“We’re pretty darn happy about what did happen. It sent a message. It says that this tough old bird isn’t someone you can just trample on.” —Orrin Hatch, after failing to emerge from the Republican convention with enough votes to avoid a primary. The Salt Lake Tribune, April 21, 2012
Actually, Uncle Orrin is pretty darn pissed off about having to run in a primary against Dan Liljenquist. The message was not sent from Orrin to the voters, but from the voters to Uncle Orrin: You no longer give us a tingle in our tummies. We’re looking for a younger, prettier face. Voters are hedging their bets, like a wife who isn’t exactly ready to give her tired old hubby the heaveho, but who is nevertheless testing the waters for someone who not only can still do a pretty decent breast stroke, but who might also be able to execute some nifty subaquatic maneuvers without grabbing for the spit trough and gasping for oxygen.
Uncle Orrin’s defiant and worn-out words are straight from the Old Pol’s Book of Practical Fibs. Like a handy phrase book for foreign travelers, it provides English equivalents of political speak: “pretty darn happy” translates as “fucking furious”; “this tough old bird isn’t someone you can just trample on” equals “I may be losing my marbles, but I would sell my spouse into white slavery to keep my cushioned seat in the Senate.”
His description of himself as a “tough old bird” is not the most felicitous image to present to the voters. There are plenty of ways to capitalize on the bird imagery, and here we offer opponent Liljenquist a few campaign slogans to put the old coot out of his misery: “Bye Bye Birdie,” “This Bird Has Flown,” “Give Hatch the Bird,” “The Old Bird Doesn’t Get the Worm.”
And the word has spread quickly through the ornithological world about Hatch dressing himself in bird feathers. Meadowlark Aviary, the militant chief songbird for the Bird Anti-Defamation and Support Society (BADASS), issued an angry denunciation of Uncle Orrin’s allying himself with the noble denizens of the air, whether old, tough or otherwise.
“Maybe he thinks because his dad named him after a bird [editor’s note: Mr. Aviary is evidently referring to the fact that “Orrin” is a cognate of “Ornis,” which is Greek for “bird”], he can go ahead and claim the rights and privileges of tough old birds everywhere. I’ve even communicated with a couple of old coots who say the senior senator is giving old coots a bad name.”
The last thing Uncle Orrin wanted was to submit himself to the rigors of a primary fight. He has spent a ton of money trying to ensure he would get enough delegates to surpass the magic 60 percent. But he fell short, and you can bet that Hatch’s operatives are looking to make it hot for the faithful who didn’t hold their hands up to sustain Uncle Orrin’s senatorial sinecure.

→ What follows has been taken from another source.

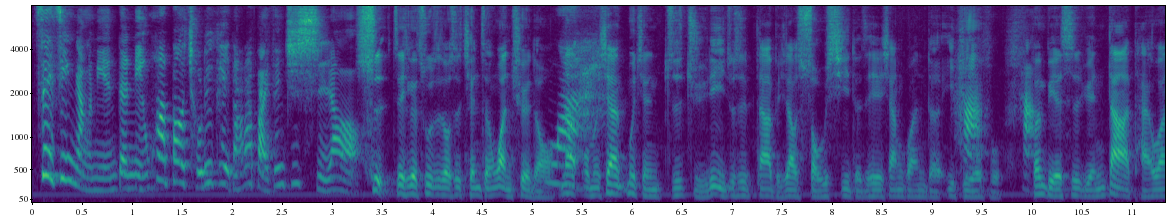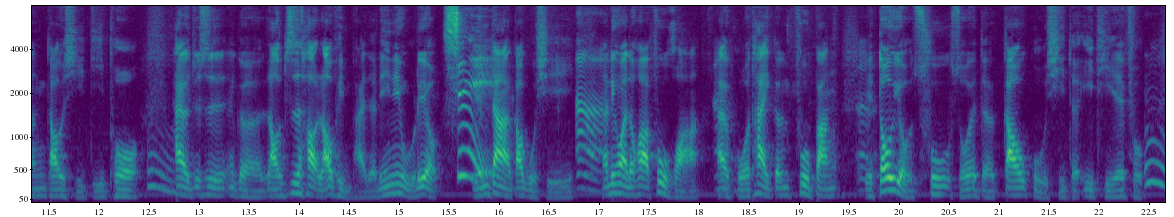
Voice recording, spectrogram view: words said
最近两年的年化报酬率可以达到百分之十哦，是这些数字都是千真万确的哦。那我们现在目前只举例，就是大家比较熟悉的这些相关的 ETF，分别是元大台湾高息低坡，嗯，还有就是那个老字号老品牌的零零五六，是元大高股息。嗯，那另外的话，富华还有国泰跟富邦也都有出所谓的高股息的 ETF。嗯，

To hold on to his office, our senior senator will have to do a better job of appealing to the youth vote, everyone, say, under the age of 80. An embarrassing example of how out of touch Uncle Orrin is was the radio ad that ran constantly over the past couple of months. You probably tuned out whenever the spot came on, but if you somehow managed to pay attention, what you would have heard was a dialogue between card- carrying members of the Over the Hill Gang, Terry Wood and Jake Garn.
In the faux-news interview, the erstwhile anchor quizzed the ancient astronaut, who also served in the senate during the Garfield Administration, about the great benefit accruing to Utah by re-electing Uncle Orrin. As I recall, the one-time public servant said Hatch, as the longest serving senator (he has now surpassed the record of Strom Thurmond, who represented South Carolina until he was 123), would get to be chairman of the Sub-Committee on Afternoon Naps.
Already, GOP strategists are busy scrubbing assorted websites of footage showing Uncle Orrin reminding Mit Romney that he used to babysit his father, George, or telling Ron Paul, “Lookee here, young fella, you should respect your elders.” Please, please, Uncle Orrin, go sit on a park bench and feed the pigeons along with the other old coots. And in a couple of years, you will be old enough to apply to be an Apostle and start a whole new career.
D.P. Sorensen writes a satire column for City Weekly.